EXTRACTED INFORMATION:

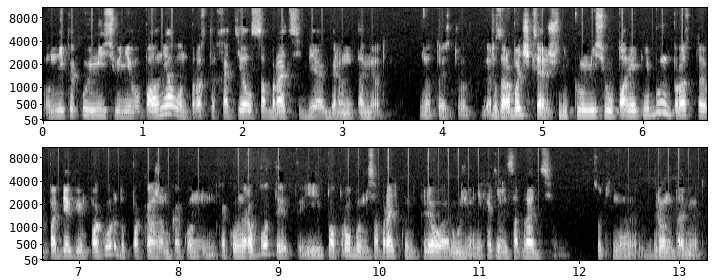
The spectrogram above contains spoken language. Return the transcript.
он никакую миссию не выполнял, он просто хотел собрать себе гранатомет. Ну, то есть вот, разработчики сказали, что никакую миссию выполнять не будем, просто побегаем по городу, покажем, как он, как он работает, и попробуем собрать какое-нибудь клевое оружие. Они хотели собрать, собственно, гранатомет.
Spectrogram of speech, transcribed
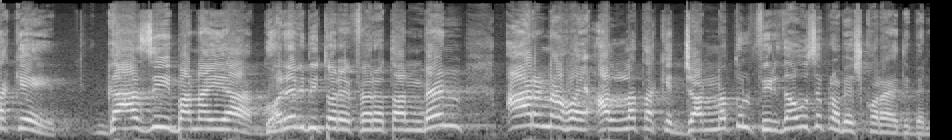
তাকে গাজী বানাইয়া ঘরের ভিতরে ফেরত আনবেন, আর না হয় আল্লাহ তাকে জান্নাতুল ফিরদাউসে প্রবেশ করায় দিবেন।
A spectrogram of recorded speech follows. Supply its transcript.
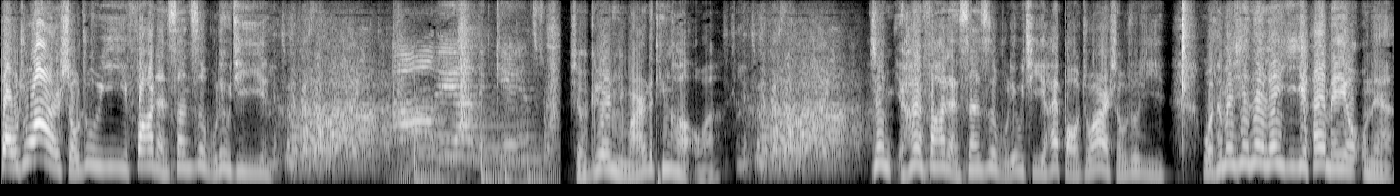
保住二，守住一，发展三四五六七呀。”小哥，你玩的挺好啊！这你还发展三四五六七，还保住二守住一，我他妈现在连一还没有呢。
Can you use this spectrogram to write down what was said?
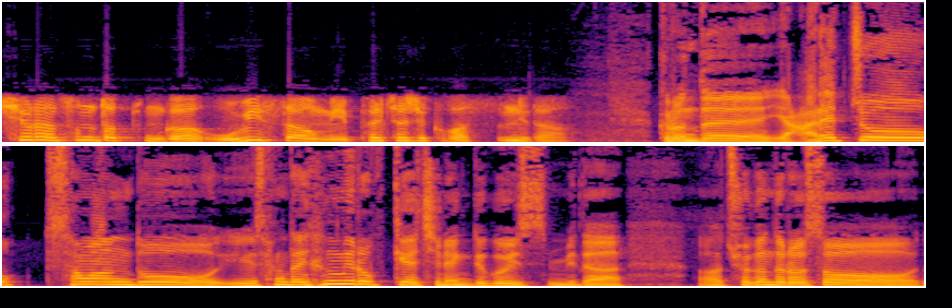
치열한 선두 다툼과 5위 싸움이 펼쳐질 것 같습니다. 그런데 아래쪽 상황도 상당히 흥미롭게 진행되고 있습니다. 어, 최근 들어서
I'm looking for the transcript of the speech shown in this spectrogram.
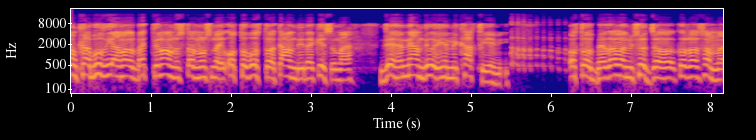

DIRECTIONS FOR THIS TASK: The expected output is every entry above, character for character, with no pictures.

RESULT FOR THIS TASK:
The spectrogram above contains spoken language. Return the transcript.
он никакую миссию не выполнял, он просто хотел собрать себе гранатомет. Ну, то есть вот, разработчики сказали, что никакую миссию выполнять не будем, просто побегаем по городу, покажем, как он, как он работает, и попробуем собрать какое-нибудь клевое оружие. Они хотели собрать, собственно, гранатомет.
Spectrogram of speech, transcribed
তাকে গাজী বানাইয়া ঘরের ভিতরে ফেরত আনবেন, আর না হয় আল্লাহ তাকে জান্নাতুল ফিরদাউসে প্রবেশ করায় দিবেন।
A spectrogram of recorded speech follows. Supply its transcript.
保住二，守住一，发展三四五六七呀。”小哥，你玩的挺好啊！这你还发展三四五六七，还保住二守住一，我他妈现在连一还没有呢。
Can you use this spectrogram to write down what was said?
치열한 선두 다툼과 5위 싸움이 펼쳐질 것 같습니다. 그런데 아래쪽 상황도 상당히 흥미롭게 진행되고 있습니다. 어, 최근 들어서
I'm looking for the transcript of the speech shown in this spectrogram.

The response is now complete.